On joint procurement for cancer medicines, the Commission has launched the Big Buyers initiative as a support mechanism for Member States to facilitate joint public procurement. To publicise the initiative, the Commission intends to launch a major communication campaign.
On the "right to be forgotten", the Commission points out that stakeholder dialogue to develop a code of conduct will be launched to ensure that only necessary and proportionate information is used when assessing the eligibility of applicants for financial products. Additionally, the Mortgage Credit Directive already seeks to ensure that consumers are treated fairly and transparently, and also, the proposal for a new Directive on consumer credits refers to the European Banking Authority Guidelines on loan origination and monitoring, pointing out that health data, including cancer data, should not be used for the assessment of consumer creditworthiness.
On 20 September 2022, the European Commission published the proposal for the new Recommendation on cancer screening which echoes CoR calls with regard to:
• setting up a knowledge centre on cancer to facilitate coordination of scientific and technological initiatives against the disease at EU level, such as the collection of data through national cancer registries and the use of artificial intelligence (AI) to improve the quality of cancer screening;
• stepping up vaccination campaigns against the human papillomavirus;
• targeted screening for breast, intestinal and cervical cancer, and if the scientific evidence and cost-benefit analyses so warrant, extending this targeted screening to other cancers, such as prostate and lung cancer;

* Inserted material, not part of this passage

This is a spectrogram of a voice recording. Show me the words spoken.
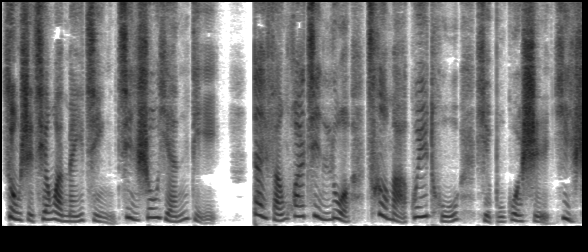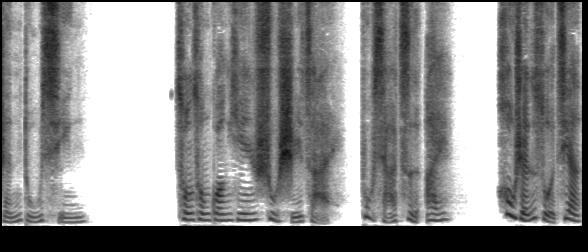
纵使千万美景尽收眼底。待繁花尽落，策马归途，也不过是一人独行。匆匆光阴数十载，不暇自哀。后人所见，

• need for data on cancer incidence and mortality to identify trends and/or address inequalities in cancer screening and treatment;
• rapid advances in research and innovation that enable bespoke innovative diagnostics and treatments and cancer prevention strategies that are better tailored to individual patients and types of cancer.
THE EUROPEAN COMMITTEE OF THE REGIONS
calls on the EU institutions to ensure that the legal framework for the envisaged European Health Union factors in local and regional authorities' responsibility for public health, given that 19 of the 27 Member States have opted to give LRAs primary responsibility for healthcare;
welcomes the aim to make the most of the opportunities for sharing medical and scientific data and digitalisation, and the fact that the envisaged European Health Data Space will make it possible to safely retrieve and share electronic health data for prevention and treatment across borders in the EU;
stresses that cancer screening and early diagnosis must be at the heart of Europe's Beating Cancer Plan and thought should be given to extending targeted screening to other types of cancer, such as prostate and lung cancer;
draws attention to the large differences in cancer incidence and mortality between and within Member States and criticises the lack of regionally disaggregated data needed to identify trends and/or address inequalities in cancer screening and treatment; calls on the Commission to launch the planned Cancer Inequalities Registry as soon as possible;
draws attention to the system of "standardised treatment" that has been introduced as a best practice in some Member States to expedite diagnosis and start treatment;
calls on the Member States to promote the accreditation of at least one cancer centre per Member State and establish an EU network of centres of excellence that makes cross-border cooperation and patient mobility easier; suggests that the Cross-Border Healthcare Directive should provide standards for cross-border screening, imaging and treatment of cancer;
points to an urgent need for measures to promote the availability of generic and biosimilar medicines; suggests exploring the possibility of extending the EU's common procurement system, conducting joint price negotiations and creating a strategic reserve for cancer medicines.